My colleague Michael Vizard covered Cisco’s announcement of the ASR 1000 at CeBIT. I’m anxious to get a look at Cisco’s new ASR 1000 Series Aggregation Services Router with Cisco IOS XE. The platform is supposed to be able to offer high availability for IPsec VPN, firewall services, NetFlow event logging, and DDoS detection and mitigation without stopping.
Like I said, very interesting and I’m looking forward to getting a look at the device. In the meantime, poking around on Cisco’s site yielded this gem for IT managers: a significant change in Cisco’s maintenance policy for IOS XE.
In the Cisco IOS XE Software End-of-Life Strategy document Cisco will start releasing IOS XE software every four months instead of waiting for a feature queue to fill as is the case for IOS.
The good news is that this means network managers will be able to schedule maintenance on a predictable schedule. Since one of the biggest concerns I hear from readers is the unpredictability of software upgrades, this is a big step forward. Cisco says that “Additional releases to correct critical problems (such as those solved by the Cisco Product Security Incident Response Team [PSIRT]) are introduced as needed.”

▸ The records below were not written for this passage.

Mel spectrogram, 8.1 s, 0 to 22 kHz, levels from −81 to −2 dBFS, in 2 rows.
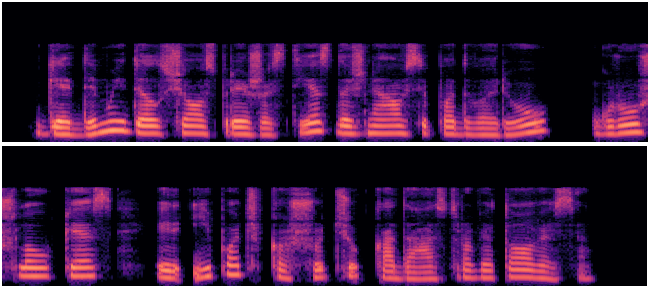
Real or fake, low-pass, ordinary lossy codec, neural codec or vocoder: real; 7.2 kHz; AAC, 48 kbps; none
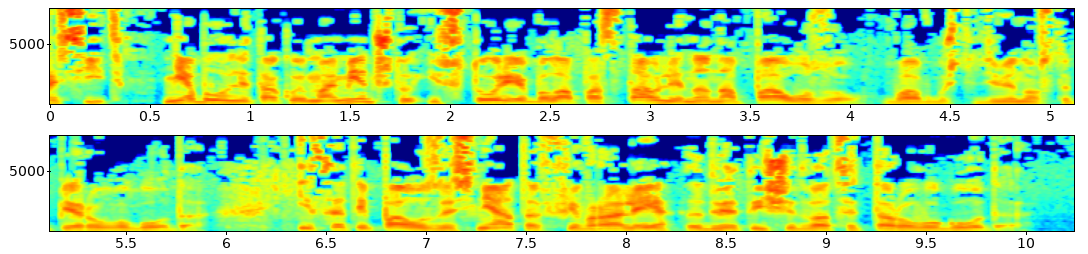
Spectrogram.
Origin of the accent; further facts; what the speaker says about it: Moscow, Russia; как москвич тоже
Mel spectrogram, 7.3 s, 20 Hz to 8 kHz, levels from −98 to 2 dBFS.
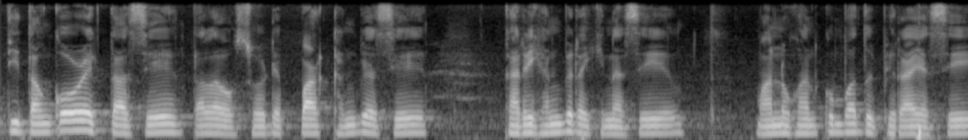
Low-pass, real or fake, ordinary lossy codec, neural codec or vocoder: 7.2 kHz; real; none; none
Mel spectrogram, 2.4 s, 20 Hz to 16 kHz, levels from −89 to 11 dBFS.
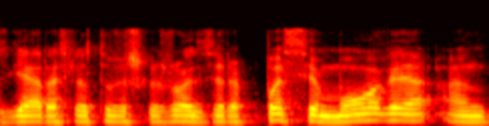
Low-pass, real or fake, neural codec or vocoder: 7.2 kHz; fake; codec, 16 kHz, 8 kbps, FunCodec, trained on Chinese and English, 25 frames a second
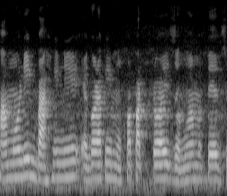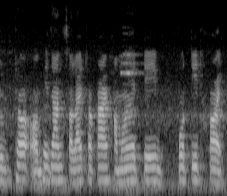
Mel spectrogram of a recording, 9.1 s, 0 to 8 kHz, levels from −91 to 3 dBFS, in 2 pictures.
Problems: none marked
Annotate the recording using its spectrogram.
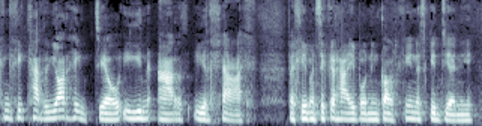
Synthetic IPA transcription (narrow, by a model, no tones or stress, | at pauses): kinɡɛɬikʰarjɔrɦejntʰɪliːnarðirɬaːɬ | vɛɬimansɪkʰərɦajboːdninɡɔlˠχinəskɪdjɛni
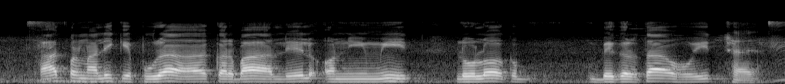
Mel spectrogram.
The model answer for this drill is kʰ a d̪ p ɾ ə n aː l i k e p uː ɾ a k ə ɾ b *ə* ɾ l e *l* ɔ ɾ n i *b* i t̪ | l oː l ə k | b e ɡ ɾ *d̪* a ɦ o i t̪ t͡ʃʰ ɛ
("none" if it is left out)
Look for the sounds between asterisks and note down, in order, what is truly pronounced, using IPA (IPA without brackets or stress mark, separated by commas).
a, l, m, t̪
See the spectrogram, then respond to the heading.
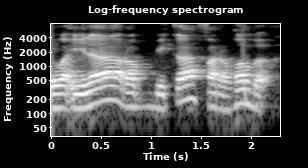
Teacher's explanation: Ghab yang hujung tu qalqalah kubra, besar.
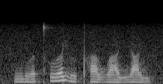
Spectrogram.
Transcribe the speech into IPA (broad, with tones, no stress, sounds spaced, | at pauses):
ŋ u˩˧ ə̯ t̪ʰ u˧˥ ə̯ j ɯː˩˧ pʰ a˩ w ʋ aː˩ ɲ a˧˩ j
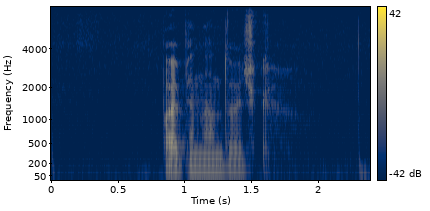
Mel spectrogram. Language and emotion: Russian, neutral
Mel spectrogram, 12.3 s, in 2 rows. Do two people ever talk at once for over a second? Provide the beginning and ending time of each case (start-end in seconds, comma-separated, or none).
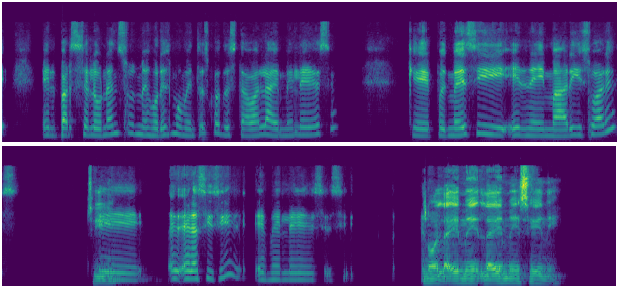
none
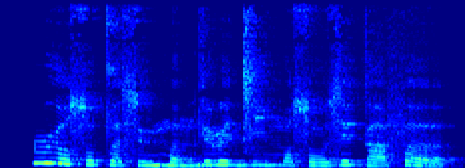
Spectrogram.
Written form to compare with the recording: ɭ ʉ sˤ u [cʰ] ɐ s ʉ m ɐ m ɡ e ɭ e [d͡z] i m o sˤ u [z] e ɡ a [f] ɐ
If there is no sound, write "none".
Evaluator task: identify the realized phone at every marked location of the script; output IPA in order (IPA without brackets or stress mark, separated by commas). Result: t̪, d͡z, z, f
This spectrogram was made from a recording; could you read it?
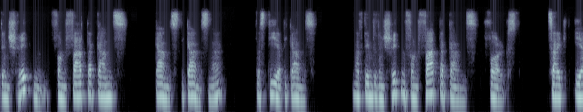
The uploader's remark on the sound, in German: Zoom-Session. Veranstaltet von der Aleph Akademie.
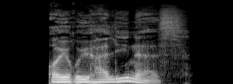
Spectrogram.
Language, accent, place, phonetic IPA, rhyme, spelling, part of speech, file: German, Germany, Berlin, [ɔɪ̯ʁyhaˈliːnəs], -iːnəs, euryhalines, adjective, De-euryhalines.ogg
- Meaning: strong/mixed nominative/accusative neuter singular of euryhalin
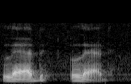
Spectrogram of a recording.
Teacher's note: in the past form and in the past participle there's no a and it is pronounced with a short e sound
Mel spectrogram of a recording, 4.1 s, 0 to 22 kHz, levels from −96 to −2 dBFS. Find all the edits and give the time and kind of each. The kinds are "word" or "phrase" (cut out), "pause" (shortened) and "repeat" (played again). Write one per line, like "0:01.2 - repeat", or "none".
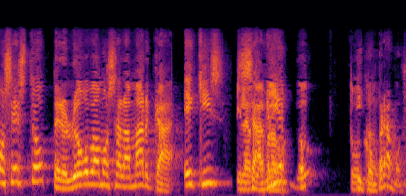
0:02.3 - pause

The bad news could come in the form of increased maintenance costs, an issue I will look into during my review of the product.
What is interesting to me is that the ASR 1000 is, again according to Cisco, able to use multiple virtual images of IOS so that maintenance can be done without shutting down the router. So now maintenance should be both predictable and very low impact on service.
I like the fact that Cisco is talking about end-of-life strategies for IOS XE. In the era of virtualized everything, I suggest that IT managers should apply a “lifecycle” approach to all computing resources. In other words, know the exit plan for a piece of hardware or software from the moment it is purchased for initial installation. Knowing the lifecycle of a product means network managers can bring order to chaos. As IT ecosystems become increasingly large and increasingly virtualized, bringing order to chaos (i.e. management) could well become a competitive advantage.
Cisco’s virtualization strategy is clearly meant for older products too, as my walk-through of the new VSS 1440 capabilities for the Catalyst 6500 showed.
I should point out that Cisco further claims that the ASR 1000 hardware platform is future-proofed and not susceptible to being tossed as new features and new capacity are needed. Given Cisco’s (good) track record with such platforms as the Catalyst 6500, this makes the ASR 1000 and IOS XE an announcement that network managers should put on their evaluation short list today. I know I am.